ABOUT THIS TASK ->
Leaving out the pictures, output the lines from the one that contains "Recognize speech in spectrogram image" through the end of the material, exactly as they stand.

SOURCE DATA ->
▬▬▬▬▬▬

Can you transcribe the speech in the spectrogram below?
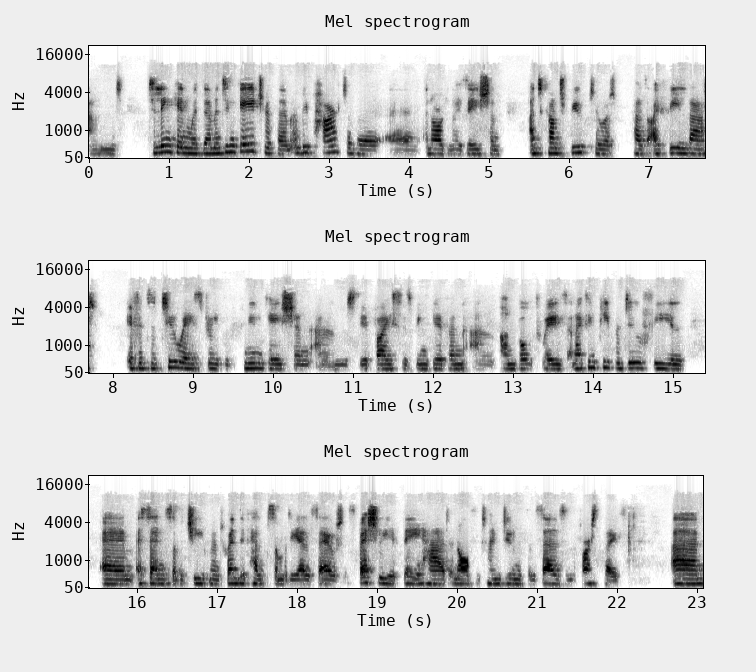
and to link in with them and to engage with them and be part of a, a an organization and to contribute to it because I feel that if it's a two-way street with communication and the advice is being given uh, on both ways and i think people do feel um, a sense of achievement when they've helped somebody else out, especially if they had an awful time doing it themselves in the first place. Um,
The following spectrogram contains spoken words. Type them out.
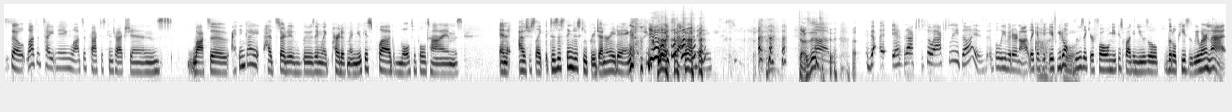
So lots of tightening, lots of practice contractions, lots of I think I had started losing like part of my mucus plug multiple times. And I was just like, does this thing just keep regenerating? Yeah, What's happening? Does it? Um, th- it actually, so actually it does, believe it or not. Like if, Oh, if you that's don't lose like your full mucus plug and use little little pieces, we learned that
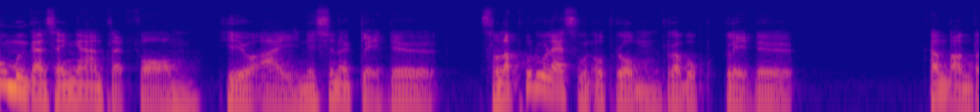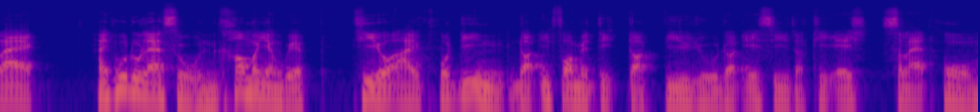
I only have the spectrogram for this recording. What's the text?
คู่มือการใช้งานแพลตฟอร์ม TOI National Grader สำหรับผู้ดูแลศูนย์อบรมระบบ Grader ขั้นตอนแรก ให้ผู้ดูแลศูนย์เข้ามายังเว็บ toicoding.informatic.bu.ac.th/home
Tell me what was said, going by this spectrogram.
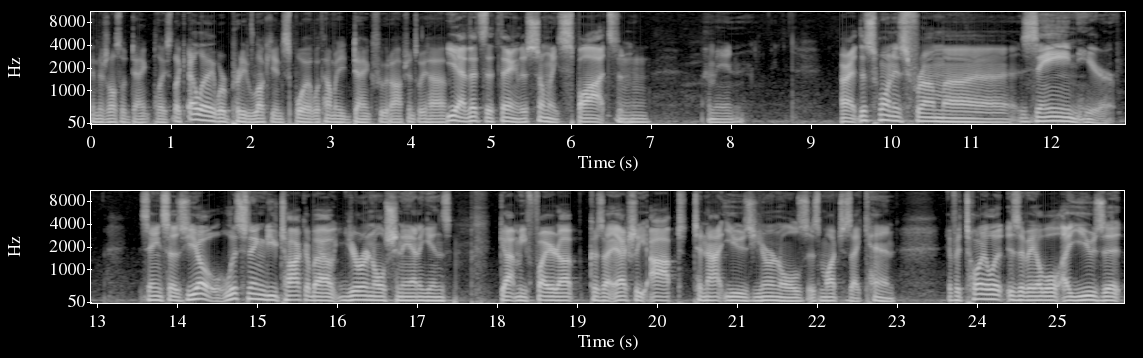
And there's also dank places. Like LA, we're pretty lucky and spoiled with how many dank food options we have. Yeah, that's the thing. There's so many spots, and hmm I mean, all right. This one is from uh, Zane here. Zane says, "Yo, listening to you talk about urinal shenanigans got me fired up because I actually opt to not use urinals as much as I can. If a toilet is available, I use it.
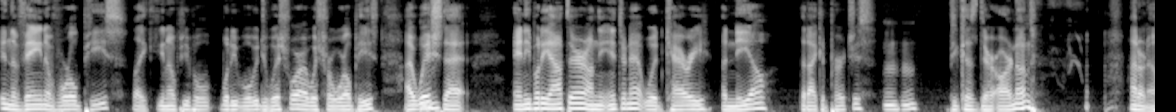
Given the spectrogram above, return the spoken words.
in the vein of world peace. Like, you know, people, what do you, what would you wish for? I wish for world peace. I wish that anybody out there on the internet would carry a Neo that I could purchase Mm-hmm. because there are none. I don't know.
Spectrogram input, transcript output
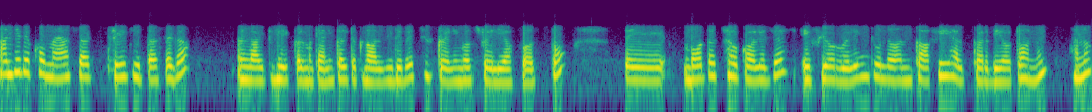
ਹਾਂਜੀ ਦੇਖੋ ਮੈਂ ਸੈਟ 3 ਕੀਤਾ ਸੀਗਾ ਲਾਈਟ ਵਹੀਕਲ ਮਕੈਨੀਕਲ ਟੈਕਨੋਲੋਜੀ ਦੇ ਵਿੱਚ ਟ੍ਰੇਨਿੰਗ ਆਸਟ੍ਰੇਲੀਆ ਫਰਸਟ ਤੋਂ। ਤੇ ਬਹੁਤ ਅੱਛਾ ਕਾਲਜ ਹੈ if you are willing to learn ਕਾਫੀ ਹੈਲਪ ਕਰਦੇ ਉਹ ਤੁਹਾਨੂੰ ਹਨਾ?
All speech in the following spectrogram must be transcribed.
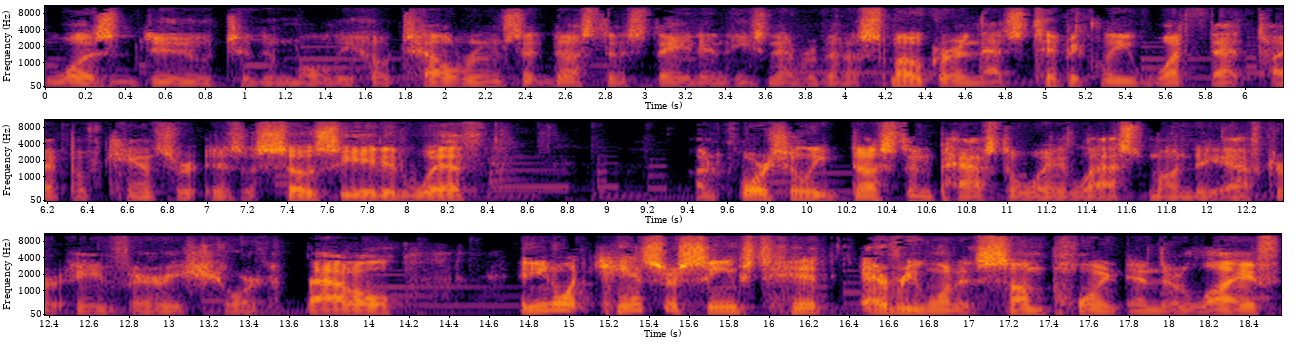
was due to the moldy hotel rooms that Dustin stayed in. He's never been a smoker, and that's typically what that type of cancer is associated with. Unfortunately, Dustin passed away last Monday after a very short battle. And you know what? Cancer seems to hit everyone at some point in their life.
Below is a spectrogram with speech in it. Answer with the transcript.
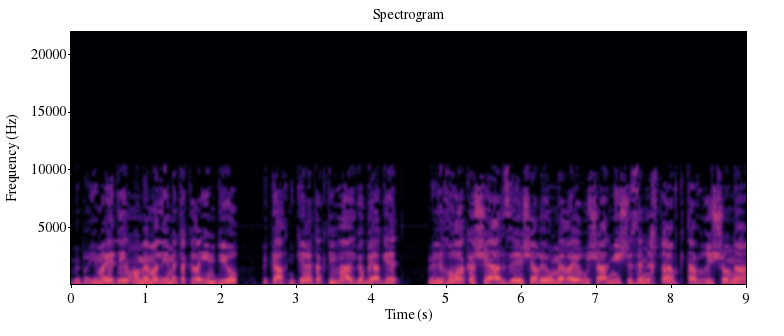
ובאים העדים וממלאים את הקרעים דיו. וכך ניכרת הכתיבה על גבי הגט. ולכאורה קשה על זה שהרי אומר הירושלמי שזה נכתב כתב ראשונה,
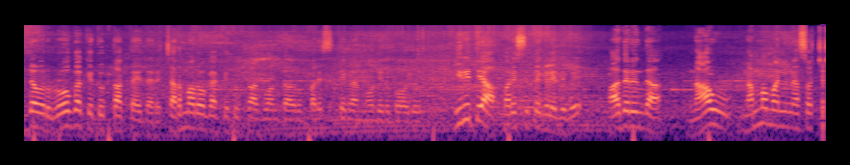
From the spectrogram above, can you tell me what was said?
ಇದ್ದವರು ರೋಗಕ್ಕೆ ತುತ್ತಾಗ್ತಾ ಇದ್ದಾರೆ. ಚರ್ಮ ರೋಗಕ್ಕೆ ತುತ್ತಾಗುವಂಥವ್ರು ಪರಿಸ್ಥಿತಿಗಳನ್ನು ನೋಡಿರಬಹುದು ಈ ರೀತಿಯ ಪರಿಸ್ಥಿತಿಗಳಿವೆ ಆದ್ದರಿಂದ ನಾವು ನಮ್ಮ ಮನೆಯನ್ನು ಸ್ವಚ್ಛ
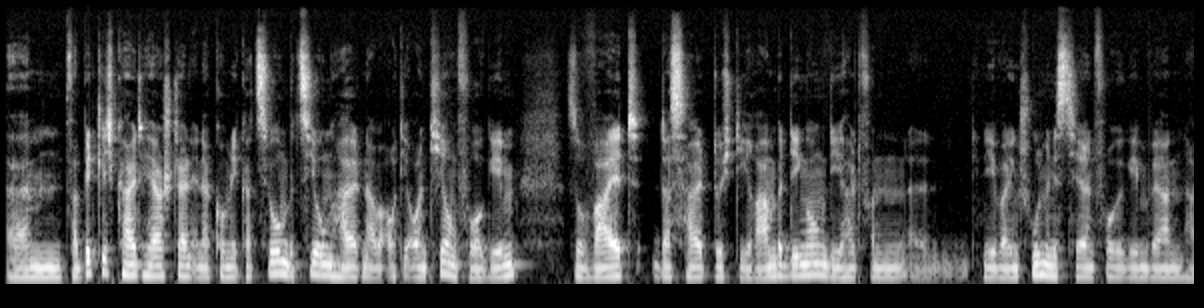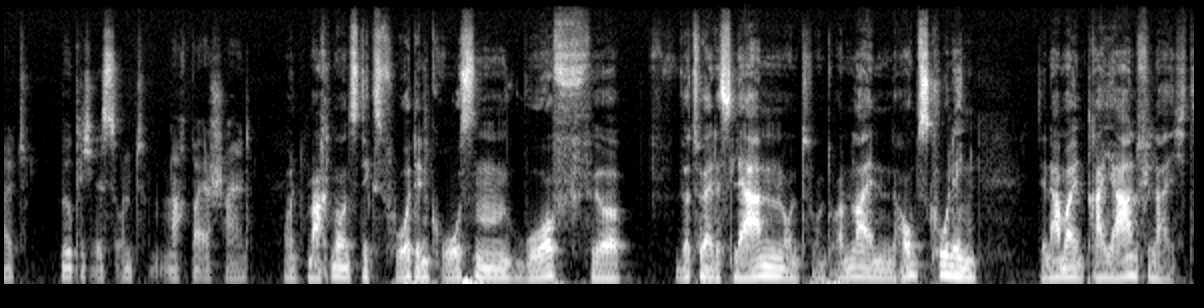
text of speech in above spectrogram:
ähm, Verbindlichkeit herstellen in der Kommunikation, Beziehungen halten, aber auch die Orientierung vorgeben soweit das halt durch die Rahmenbedingungen, die halt von äh, den jeweiligen Schulministerien vorgegeben werden, halt möglich ist und machbar erscheint. Und machen wir uns nichts vor, den großen Wurf für virtuelles Lernen und, und Online-Homeschooling, den haben wir in drei Jahren vielleicht.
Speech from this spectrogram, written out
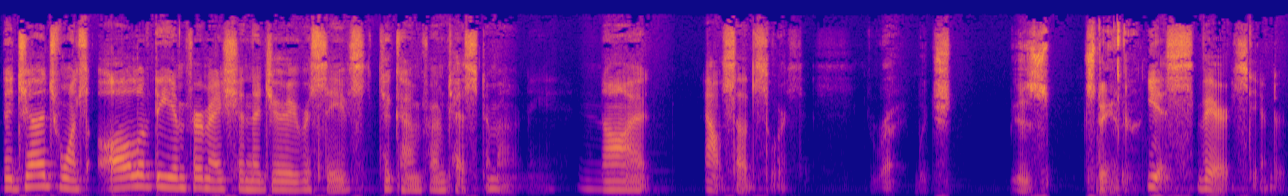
the judge wants all of the information the jury receives to come from testimony, not outside sources. Right, which is standard. Yes, very standard.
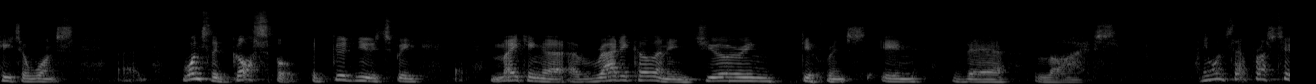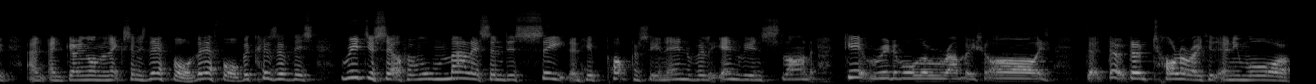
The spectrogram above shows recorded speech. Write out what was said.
Peter wants uh, wants the gospel, the good news, to be making a, a radical and enduring difference in their lives. And he wants that for us too. And, and going on the next sentence, therefore, therefore, because of this, rid yourself of all malice and deceit and hypocrisy and envy, envy and slander. Get rid of all the rubbish. Oh, don't, don't, don't tolerate it anymore.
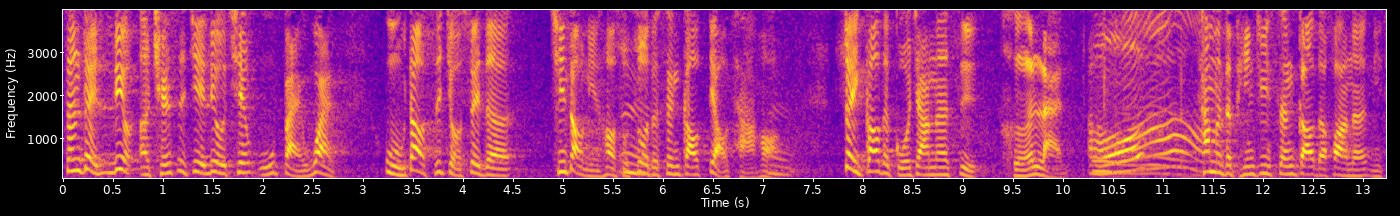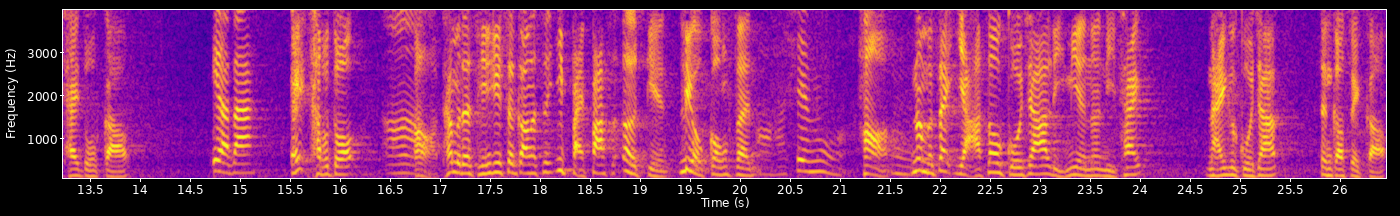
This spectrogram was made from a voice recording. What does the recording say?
针对六呃全世界六千五百万五到十九岁的青少年哈所做的身高调查哈，最高的国家呢是荷兰哦，他们的平均身高的话呢，你猜多高？一百八，哎，差不多哦。他们的平均身高呢是一百八十二点六公分。哦，好羡慕哦。好，那么在亚洲国家里面呢，你猜哪一个国家身高最高？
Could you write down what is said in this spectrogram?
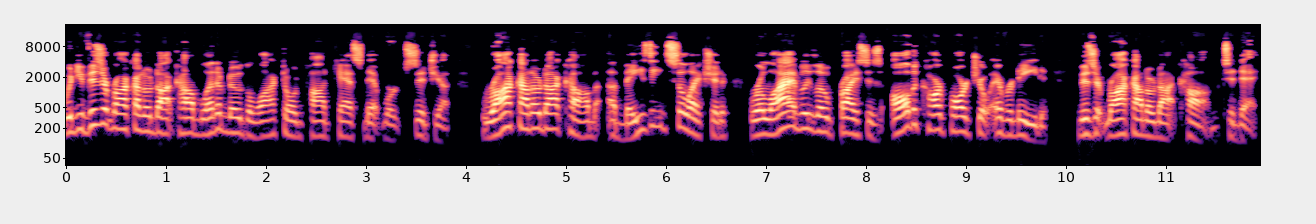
When you visit rockauto.com, let them know the Locked On Podcast Network sent you. RockAuto.com, amazing selection, reliably low prices, all the car parts you'll ever need. Visit RockAuto.com today.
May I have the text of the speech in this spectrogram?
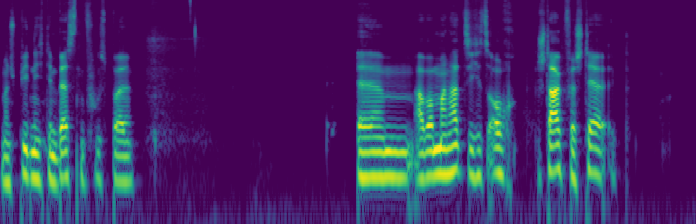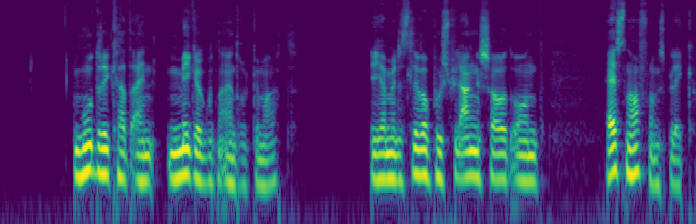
man spielt nicht den besten Fußball. Ähm, aber man hat sich jetzt auch stark verstärkt. Mudrik hat einen mega guten Eindruck gemacht. Ich habe mir das Liverpool-Spiel angeschaut und er ist ein Hoffnungsblick.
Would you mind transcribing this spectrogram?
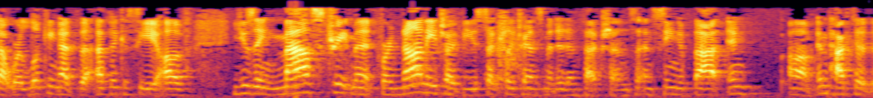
that were looking at the efficacy of using mass treatment for non HIV sexually transmitted infections and seeing if that in, um, impacted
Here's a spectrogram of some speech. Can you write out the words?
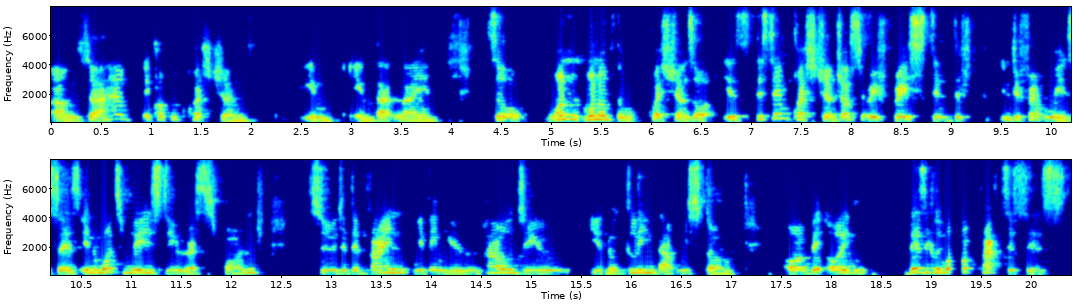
um, so i have a couple questions in in that line so one one of the questions or is the same question just rephrased in dif- in different ways. Says in what ways do you respond to the divine within you? How do you you know glean that wisdom? Or, be, or in, basically what practices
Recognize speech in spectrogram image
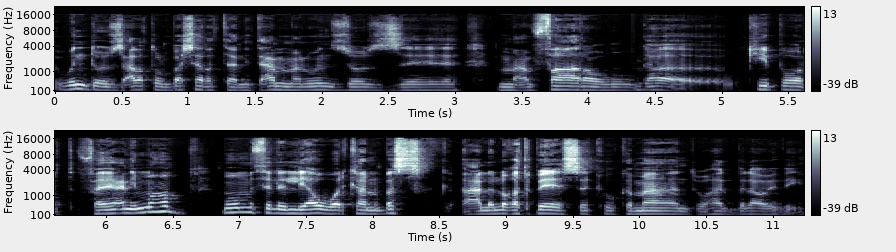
Windows على طول مباشرة يتعامل مع ال Windows مع فارة وقا- وكيبورد فيعني مو هو مو مثل اللي أول كانوا بس على لغة BASIC و command وهالبلاوي ذي.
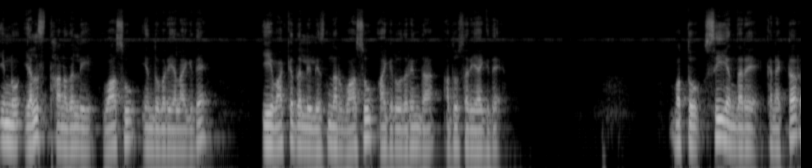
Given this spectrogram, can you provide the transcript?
ಇನ್ನು ಎಲ್ ಸ್ಥಾನದಲ್ಲಿ ವಾಸು ಎಂದು ಬರೆಯಲಾಗಿದೆ. ಈ ವಾಕ್ಯದಲ್ಲಿ ಲಿಸ್ನರ್ ವಾಸು ಆಗಿರುವುದರಿಂದ ಅದು ಸರಿಯಾಗಿದೆ. ಮತ್ತು ಸಿ ಎಂದರೆ ಕನೆಕ್ಟರ್.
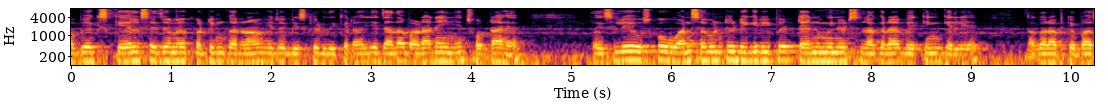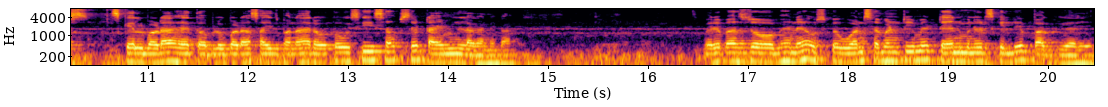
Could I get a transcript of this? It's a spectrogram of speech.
अब एक स्केल से जो मैं कटिंग कर रहा हूँ, ये जो बिस्किट दिख रहा है, ये ज़्यादा बड़ा नहीं है, छोटा है। तो इसलिए उसको 170 डिग्री पे 10 मिनट्स लग रहा है बेकिंग के लिए। अगर आपके पास स्केल बड़ा है तो आप लोग बड़ा साइज़ बना रहे तो उसी हिसाब से टाइम लगाने का। मेरे पास जो ओवन है उस पर 170 में टेन मिनट्स के लिए पक गया ये।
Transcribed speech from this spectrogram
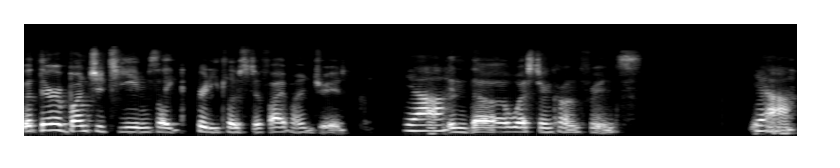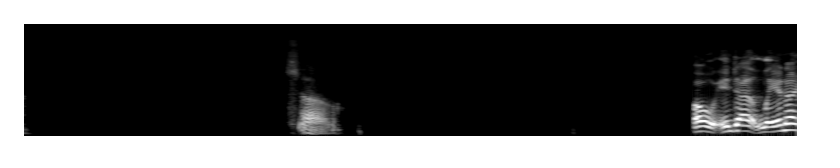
but there are a bunch of teams like pretty close to 500 yeah, in the Western Conference. yeah. So, Oh, and Atlanta,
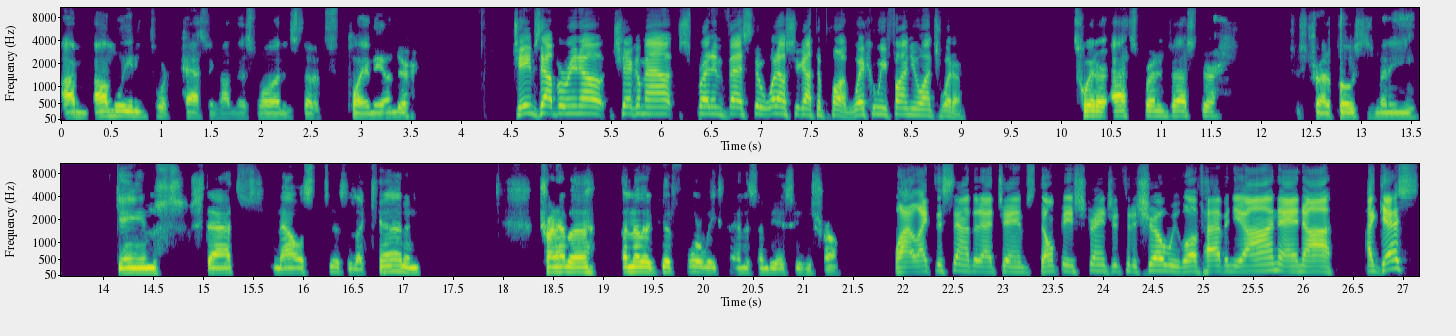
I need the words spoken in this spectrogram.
I'm I'm leaning toward passing on this one instead of playing the under. James Alberino, check him out. Spread Investor. What else you got to plug? Where can we find you on Twitter? Twitter at Spread Investor. Just try to post as many games, stats, analysis as I can, and trying to have a another good four weeks to end this NBA season strong. Well, I like the sound of that, James. Don't be a stranger to the show. We love having you on. And uh, I guess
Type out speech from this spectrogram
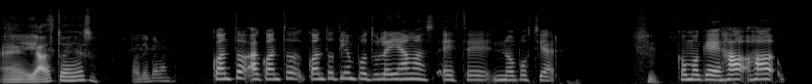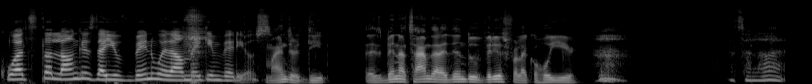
And ya estoy en eso. Pa' de ¿Cuánto, ¿A cuánto, cuánto tiempo tú le llamas este no postear? Como que, how, how, what's the longest that you've been without making videos? Mines are deep. There's been a time that I didn't do videos for like a whole year. That's a lot.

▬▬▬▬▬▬

SOLUTION TO THIS PROBLEM ->
Recognize speech in spectrogram image
Windows على طول مباشرة يتعامل مع ال Windows مع فارة وقا- وكيبورد فيعني مو هو مو مثل اللي أول كانوا بس على لغة BASIC و command وهالبلاوي ذي.
Given this spectrogram, can you provide the transcript?
ಇನ್ನು ಎಲ್ ಸ್ಥಾನದಲ್ಲಿ ವಾಸು ಎಂದು ಬರೆಯಲಾಗಿದೆ. ಈ ವಾಕ್ಯದಲ್ಲಿ ಲಿಸ್ನರ್ ವಾಸು ಆಗಿರುವುದರಿಂದ ಅದು ಸರಿಯಾಗಿದೆ. ಮತ್ತು ಸಿ ಎಂದರೆ ಕನೆಕ್ಟರ್.
Could I get a transcript of this? It's a spectrogram of speech.
अब एक स्केल से जो मैं कटिंग कर रहा हूँ, ये जो बिस्किट दिख रहा है, ये ज़्यादा बड़ा नहीं है, छोटा है। तो इसलिए उसको 170 डिग्री पे 10 मिनट्स लग रहा है बेकिंग के लिए। अगर आपके पास स्केल बड़ा है तो आप लोग बड़ा साइज़ बना रहे तो उसी हिसाब से टाइम लगाने का। मेरे पास जो ओवन है उस पर 170 में टेन मिनट्स के लिए पक गया ये।
Transcribed speech from this spectrogram
but there are a bunch of teams like pretty close to 500 yeah, in the Western Conference. yeah. So, Oh, and Atlanta,
I need the words spoken in this spectrogram.
I'm I'm leaning toward passing on this one instead of playing the under. James Alberino, check him out. Spread Investor. What else you got to plug? Where can we find you on Twitter? Twitter at Spread Investor. Just try to post as many games, stats, analysis as I can, and trying to have a another good four weeks to end this NBA season strong. Well, I like the sound of that, James. Don't be a stranger to the show. We love having you on. And uh, I guess
Type out speech from this spectrogram
And ya estoy en eso. Pa' de ¿Cuánto, ¿A cuánto, cuánto tiempo tú le llamas este no postear? Como que, how, how, what's the longest that you've been without making videos? Mines are deep. There's been a time that I didn't do videos for like a whole year. That's a lot.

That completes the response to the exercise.